Records excerpted from a collection
◇ ◇ ◇ ◇ ◇ ◇ ◇
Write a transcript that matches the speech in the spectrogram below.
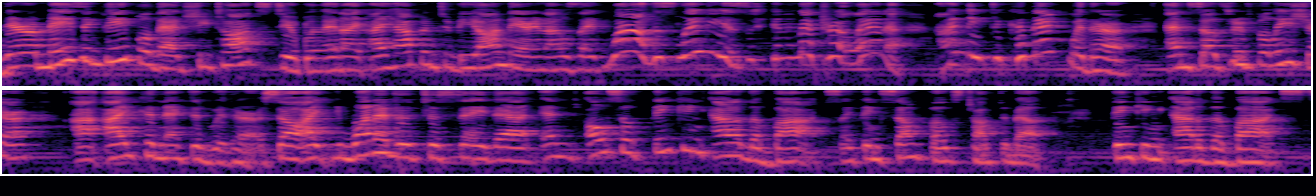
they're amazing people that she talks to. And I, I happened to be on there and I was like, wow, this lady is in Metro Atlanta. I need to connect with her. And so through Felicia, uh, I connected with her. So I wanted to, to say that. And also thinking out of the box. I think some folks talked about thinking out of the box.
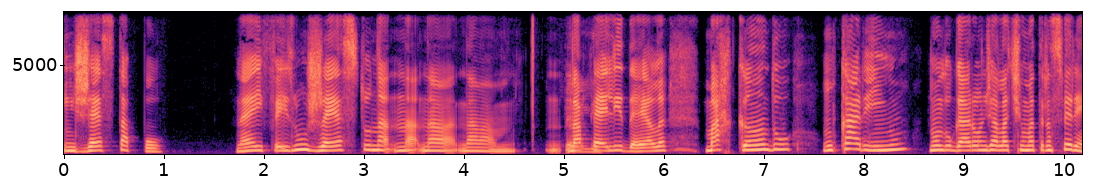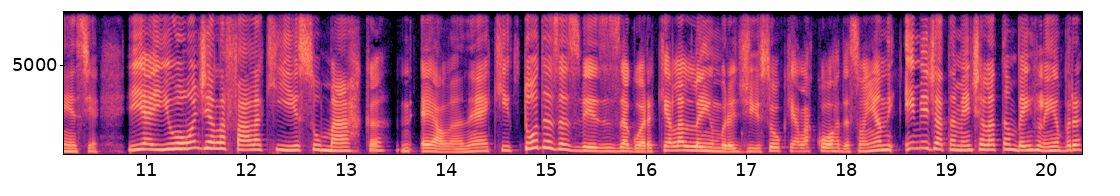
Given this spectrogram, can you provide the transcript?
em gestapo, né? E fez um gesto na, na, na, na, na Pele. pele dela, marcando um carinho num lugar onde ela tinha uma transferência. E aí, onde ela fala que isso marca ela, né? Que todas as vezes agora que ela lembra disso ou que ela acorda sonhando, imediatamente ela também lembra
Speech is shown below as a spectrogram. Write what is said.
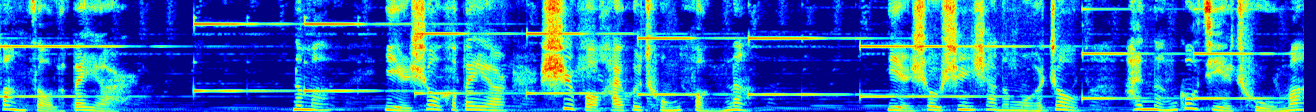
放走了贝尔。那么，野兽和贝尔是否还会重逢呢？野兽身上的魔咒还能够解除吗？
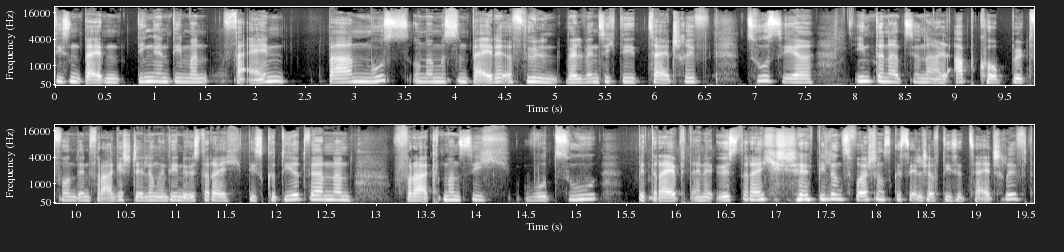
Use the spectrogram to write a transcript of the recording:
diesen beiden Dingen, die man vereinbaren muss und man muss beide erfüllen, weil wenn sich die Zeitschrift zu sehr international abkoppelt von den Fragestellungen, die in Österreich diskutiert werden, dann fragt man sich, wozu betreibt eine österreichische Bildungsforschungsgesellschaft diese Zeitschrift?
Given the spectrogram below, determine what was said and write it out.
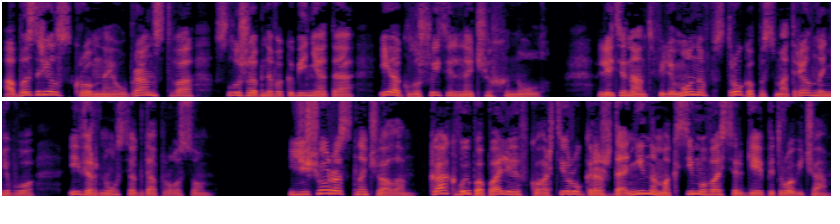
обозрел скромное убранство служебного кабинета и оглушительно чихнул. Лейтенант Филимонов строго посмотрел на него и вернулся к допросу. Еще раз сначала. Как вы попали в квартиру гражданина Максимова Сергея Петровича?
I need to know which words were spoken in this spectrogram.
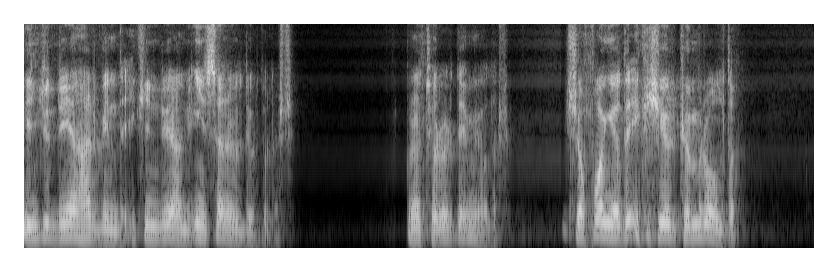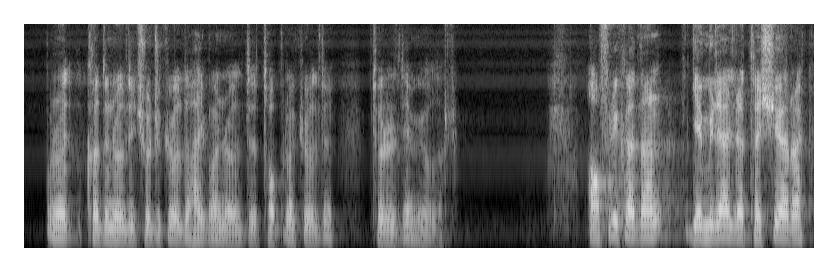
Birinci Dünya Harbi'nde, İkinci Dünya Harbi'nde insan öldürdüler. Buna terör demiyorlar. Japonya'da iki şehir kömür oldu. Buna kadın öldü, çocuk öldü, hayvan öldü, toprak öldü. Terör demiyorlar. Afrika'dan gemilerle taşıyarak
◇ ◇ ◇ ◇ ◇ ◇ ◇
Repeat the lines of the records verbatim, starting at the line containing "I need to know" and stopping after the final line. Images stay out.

• [Written response]
I need to know which words were spoken in this spectrogram.
Birinci Dünya Harbi'nde, İkinci Dünya Harbi'nde insan öldürdüler. Buna terör demiyorlar. Japonya'da iki şehir kömür oldu. Buna kadın öldü, çocuk öldü, hayvan öldü, toprak öldü. Terör demiyorlar. Afrika'dan gemilerle taşıyarak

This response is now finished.